What you should do: Omit all pictures and give the records below again exactly as written.

Data records:
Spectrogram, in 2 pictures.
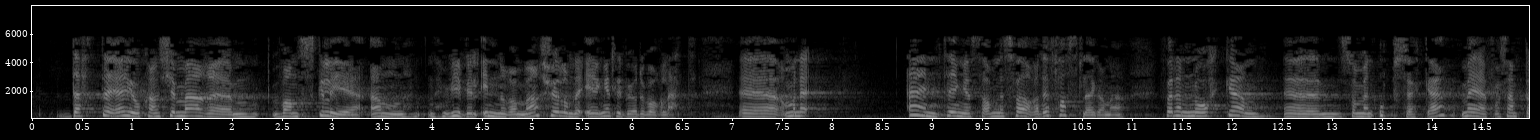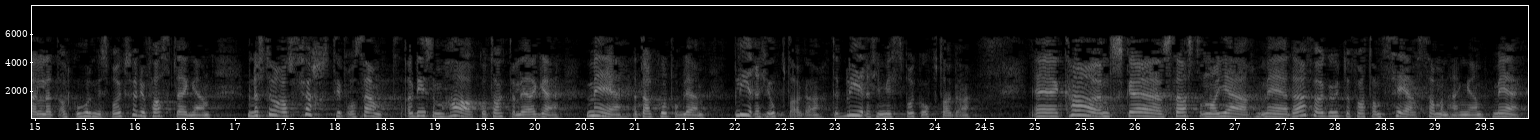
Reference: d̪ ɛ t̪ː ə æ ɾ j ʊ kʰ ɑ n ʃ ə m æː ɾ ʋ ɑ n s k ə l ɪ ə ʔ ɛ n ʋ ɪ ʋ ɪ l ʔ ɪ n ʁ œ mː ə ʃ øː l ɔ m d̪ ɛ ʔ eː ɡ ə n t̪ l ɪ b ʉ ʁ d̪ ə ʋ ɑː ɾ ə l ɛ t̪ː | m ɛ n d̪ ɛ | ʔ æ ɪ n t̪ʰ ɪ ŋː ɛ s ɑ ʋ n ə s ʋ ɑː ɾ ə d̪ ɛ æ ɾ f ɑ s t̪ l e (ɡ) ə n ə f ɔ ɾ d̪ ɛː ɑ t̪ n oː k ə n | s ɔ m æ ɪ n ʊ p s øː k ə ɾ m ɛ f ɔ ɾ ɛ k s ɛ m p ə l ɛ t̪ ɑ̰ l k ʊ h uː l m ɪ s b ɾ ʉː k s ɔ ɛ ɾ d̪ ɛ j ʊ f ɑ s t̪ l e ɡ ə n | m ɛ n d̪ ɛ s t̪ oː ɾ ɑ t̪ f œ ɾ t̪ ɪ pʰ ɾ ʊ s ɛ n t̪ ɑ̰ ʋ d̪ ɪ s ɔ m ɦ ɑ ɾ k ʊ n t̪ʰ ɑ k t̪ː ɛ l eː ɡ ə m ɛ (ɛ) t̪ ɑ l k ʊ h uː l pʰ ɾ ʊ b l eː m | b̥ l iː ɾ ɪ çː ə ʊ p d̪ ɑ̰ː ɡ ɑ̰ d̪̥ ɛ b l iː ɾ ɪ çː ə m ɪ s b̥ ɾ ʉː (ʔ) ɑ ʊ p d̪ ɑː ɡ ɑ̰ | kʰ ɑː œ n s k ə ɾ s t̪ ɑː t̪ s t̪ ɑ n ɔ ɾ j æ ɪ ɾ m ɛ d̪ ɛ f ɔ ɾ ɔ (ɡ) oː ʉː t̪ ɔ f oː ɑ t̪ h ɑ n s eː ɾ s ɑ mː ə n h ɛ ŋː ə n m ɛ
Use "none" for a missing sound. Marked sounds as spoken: ɡ, ɛ, k, ɡ

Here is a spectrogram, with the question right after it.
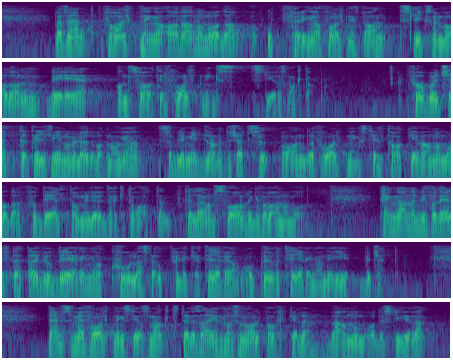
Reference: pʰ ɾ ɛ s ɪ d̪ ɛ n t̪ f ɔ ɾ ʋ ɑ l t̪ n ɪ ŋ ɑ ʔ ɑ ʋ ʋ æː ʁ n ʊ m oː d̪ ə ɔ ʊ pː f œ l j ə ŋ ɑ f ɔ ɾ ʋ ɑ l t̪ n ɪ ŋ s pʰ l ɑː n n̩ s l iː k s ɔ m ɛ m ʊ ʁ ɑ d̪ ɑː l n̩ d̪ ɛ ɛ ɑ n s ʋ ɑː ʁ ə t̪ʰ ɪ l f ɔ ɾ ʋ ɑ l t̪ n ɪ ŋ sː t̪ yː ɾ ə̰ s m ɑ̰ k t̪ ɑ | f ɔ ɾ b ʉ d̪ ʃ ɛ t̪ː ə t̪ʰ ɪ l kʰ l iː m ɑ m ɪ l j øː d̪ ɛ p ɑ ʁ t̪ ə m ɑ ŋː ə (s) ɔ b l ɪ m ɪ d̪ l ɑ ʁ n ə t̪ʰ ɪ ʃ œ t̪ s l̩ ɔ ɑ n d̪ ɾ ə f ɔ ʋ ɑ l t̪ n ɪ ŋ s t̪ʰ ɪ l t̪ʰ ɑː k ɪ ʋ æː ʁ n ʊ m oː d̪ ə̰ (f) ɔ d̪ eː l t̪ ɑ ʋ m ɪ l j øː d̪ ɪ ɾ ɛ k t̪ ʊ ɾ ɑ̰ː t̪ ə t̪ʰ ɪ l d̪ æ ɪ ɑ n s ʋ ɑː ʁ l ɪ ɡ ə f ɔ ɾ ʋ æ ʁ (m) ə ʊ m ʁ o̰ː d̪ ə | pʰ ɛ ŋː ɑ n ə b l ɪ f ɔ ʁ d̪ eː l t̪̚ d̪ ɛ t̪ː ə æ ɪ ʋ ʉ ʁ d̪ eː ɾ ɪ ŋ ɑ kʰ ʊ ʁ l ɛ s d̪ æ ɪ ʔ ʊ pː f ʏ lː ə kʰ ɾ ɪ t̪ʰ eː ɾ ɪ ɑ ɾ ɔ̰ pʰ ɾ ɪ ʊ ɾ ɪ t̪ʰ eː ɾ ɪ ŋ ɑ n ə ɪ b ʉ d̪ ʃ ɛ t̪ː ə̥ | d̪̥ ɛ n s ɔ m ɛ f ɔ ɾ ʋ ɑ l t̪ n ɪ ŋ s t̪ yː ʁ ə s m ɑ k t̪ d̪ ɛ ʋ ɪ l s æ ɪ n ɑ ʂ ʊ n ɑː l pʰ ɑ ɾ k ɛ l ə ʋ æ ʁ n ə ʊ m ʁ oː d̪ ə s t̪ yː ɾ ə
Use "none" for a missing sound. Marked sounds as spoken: s, f, n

Reply to the task:
Spectrogram, in 2 pictures.
Reference: d̪ ɛ t̪ː ə æ ɾ j ʊ kʰ ɑ n ʃ ə m æː ɾ ʋ ɑ n s k ə l ɪ ə ʔ ɛ n ʋ ɪ ʋ ɪ l ʔ ɪ n ʁ œ mː ə ʃ øː l ɔ m d̪ ɛ ʔ eː ɡ ə n t̪ l ɪ b ʉ ʁ d̪ ə ʋ ɑː ɾ ə l ɛ t̪ː | m ɛ n d̪ ɛ | ʔ æ ɪ n t̪ʰ ɪ ŋː ɛ s ɑ ʋ n ə s ʋ ɑː ɾ ə d̪ ɛ æ ɾ f ɑ s t̪ l e (ɡ) ə n ə f ɔ ɾ d̪ ɛː ɑ t̪ n oː k ə n | s ɔ m æ ɪ n ʊ p s øː k ə ɾ m ɛ f ɔ ɾ ɛ k s ɛ m p ə l ɛ t̪ ɑ̰ l k ʊ h uː l m ɪ s b ɾ ʉː k s ɔ ɛ ɾ d̪ ɛ j ʊ f ɑ s t̪ l e ɡ ə n | m ɛ n d̪ ɛ s t̪ oː ɾ ɑ t̪ f œ ɾ t̪ ɪ pʰ ɾ ʊ s ɛ n t̪ ɑ̰ ʋ d̪ ɪ s ɔ m ɦ ɑ ɾ k ʊ n t̪ʰ ɑ k t̪ː ɛ l eː ɡ ə m ɛ (ɛ) t̪ ɑ l k ʊ h uː l pʰ ɾ ʊ b l eː m | b̥ l iː ɾ ɪ çː ə ʊ p d̪ ɑ̰ː ɡ ɑ̰ d̪̥ ɛ b l iː ɾ ɪ çː ə m ɪ s b̥ ɾ ʉː (ʔ) ɑ ʊ p d̪ ɑː ɡ ɑ̰ | kʰ ɑː œ n s k ə ɾ s t̪ ɑː t̪ s t̪ ɑ n ɔ ɾ j æ ɪ ɾ m ɛ d̪ ɛ f ɔ ɾ ɔ (ɡ) oː ʉː t̪ ɔ f oː ɑ t̪ h ɑ n s eː ɾ s ɑ mː ə n h ɛ ŋː ə n m ɛ
Use "none" for a missing sound. Marked sounds as spoken: ɡ, ɛ, k, ɡ

Here is a spectrogram, with the question right after it.
Reference: pʰ ɾ ɛ s ɪ d̪ ɛ n t̪ f ɔ ɾ ʋ ɑ l t̪ n ɪ ŋ ɑ ʔ ɑ ʋ ʋ æː ʁ n ʊ m oː d̪ ə ɔ ʊ pː f œ l j ə ŋ ɑ f ɔ ɾ ʋ ɑ l t̪ n ɪ ŋ s pʰ l ɑː n n̩ s l iː k s ɔ m ɛ m ʊ ʁ ɑ d̪ ɑː l n̩ d̪ ɛ ɛ ɑ n s ʋ ɑː ʁ ə t̪ʰ ɪ l f ɔ ɾ ʋ ɑ l t̪ n ɪ ŋ sː t̪ yː ɾ ə̰ s m ɑ̰ k t̪ ɑ | f ɔ ɾ b ʉ d̪ ʃ ɛ t̪ː ə t̪ʰ ɪ l kʰ l iː m ɑ m ɪ l j øː d̪ ɛ p ɑ ʁ t̪ ə m ɑ ŋː ə (s) ɔ b l ɪ m ɪ d̪ l ɑ ʁ n ə t̪ʰ ɪ ʃ œ t̪ s l̩ ɔ ɑ n d̪ ɾ ə f ɔ ʋ ɑ l t̪ n ɪ ŋ s t̪ʰ ɪ l t̪ʰ ɑː k ɪ ʋ æː ʁ n ʊ m oː d̪ ə̰ (f) ɔ d̪ eː l t̪ ɑ ʋ m ɪ l j øː d̪ ɪ ɾ ɛ k t̪ ʊ ɾ ɑ̰ː t̪ ə t̪ʰ ɪ l d̪ æ ɪ ɑ n s ʋ ɑː ʁ l ɪ ɡ ə f ɔ ɾ ʋ æ ʁ (m) ə ʊ m ʁ o̰ː d̪ ə | pʰ ɛ ŋː ɑ n ə b l ɪ f ɔ ʁ d̪ eː l t̪̚ d̪ ɛ t̪ː ə æ ɪ ʋ ʉ ʁ d̪ eː ɾ ɪ ŋ ɑ kʰ ʊ ʁ l ɛ s d̪ æ ɪ ʔ ʊ pː f ʏ lː ə kʰ ɾ ɪ t̪ʰ eː ɾ ɪ ɑ ɾ ɔ̰ pʰ ɾ ɪ ʊ ɾ ɪ t̪ʰ eː ɾ ɪ ŋ ɑ n ə ɪ b ʉ d̪ ʃ ɛ t̪ː ə̥ | d̪̥ ɛ n s ɔ m ɛ f ɔ ɾ ʋ ɑ l t̪ n ɪ ŋ s t̪ yː ʁ ə s m ɑ k t̪ d̪ ɛ ʋ ɪ l s æ ɪ n ɑ ʂ ʊ n ɑː l pʰ ɑ ɾ k ɛ l ə ʋ æ ʁ n ə ʊ m ʁ oː d̪ ə s t̪ yː ɾ ə
Use "none" for a missing sound. Marked sounds as spoken: s, f, n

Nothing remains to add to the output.